Top customer reviews
I went back and read some of my other child development books and found they not only had a lot of the same information, but much more practical advice in how to deal with them. Mary Sheedy Kurcinka's Kids, Parents, and Power Struggles is a terrific one. The information on the temperament types is more brief, but again, you can get the gyst pretty easily, and the practical side is much richer... and that, for me, was more important. In addition, the Power Struggles book also covers the parent's personality type and how to work your temperament WITH your child's and know where the danger zones are.

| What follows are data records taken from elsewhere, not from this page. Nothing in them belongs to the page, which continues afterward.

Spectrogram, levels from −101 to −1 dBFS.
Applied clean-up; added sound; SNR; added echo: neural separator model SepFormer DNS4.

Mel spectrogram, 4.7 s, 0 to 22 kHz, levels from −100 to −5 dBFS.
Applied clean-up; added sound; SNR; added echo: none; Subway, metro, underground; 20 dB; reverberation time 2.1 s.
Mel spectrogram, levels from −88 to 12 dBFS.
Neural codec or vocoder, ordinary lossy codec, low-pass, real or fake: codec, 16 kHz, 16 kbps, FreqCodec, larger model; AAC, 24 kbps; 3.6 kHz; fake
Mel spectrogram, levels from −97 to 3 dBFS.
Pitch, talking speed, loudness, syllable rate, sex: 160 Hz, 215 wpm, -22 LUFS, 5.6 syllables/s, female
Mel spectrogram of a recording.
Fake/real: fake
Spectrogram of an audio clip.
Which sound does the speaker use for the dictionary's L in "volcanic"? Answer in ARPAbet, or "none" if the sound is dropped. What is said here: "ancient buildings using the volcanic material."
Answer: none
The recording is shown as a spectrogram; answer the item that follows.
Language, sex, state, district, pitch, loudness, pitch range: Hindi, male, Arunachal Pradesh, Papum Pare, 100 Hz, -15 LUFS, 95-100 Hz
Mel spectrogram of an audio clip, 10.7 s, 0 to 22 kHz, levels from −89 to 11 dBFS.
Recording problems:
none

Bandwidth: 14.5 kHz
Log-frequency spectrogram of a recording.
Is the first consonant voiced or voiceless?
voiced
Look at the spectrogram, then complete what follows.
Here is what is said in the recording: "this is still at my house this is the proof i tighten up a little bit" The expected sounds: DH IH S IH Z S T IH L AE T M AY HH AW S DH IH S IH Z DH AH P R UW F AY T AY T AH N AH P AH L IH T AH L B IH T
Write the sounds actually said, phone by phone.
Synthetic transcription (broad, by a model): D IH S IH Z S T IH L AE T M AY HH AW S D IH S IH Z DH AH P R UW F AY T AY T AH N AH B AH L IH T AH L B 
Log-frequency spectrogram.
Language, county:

His argument against the use of Ritalin is very persuasive, as so many of the children prescribed the drug are actually exhibiting behaviors that are within the range of "normal." Parents having "trouble" dealing with their child's behavior would learn a great deal from this book, particularly how modifying their own actions can influence an individual child's "fit" with his or her environment.
The writing is quite accessible, with concrete examples to illustrate the key points and strategies that can be applied when dealing with children. I've recommended this book to several of my friends and colleagues with children, and they have all found it thoroughly useful and informative. And I, merely as a party interested in behavior and children, found it an accessible and fascinating book that taught me a great deal about how to deal with my own niece and nephew!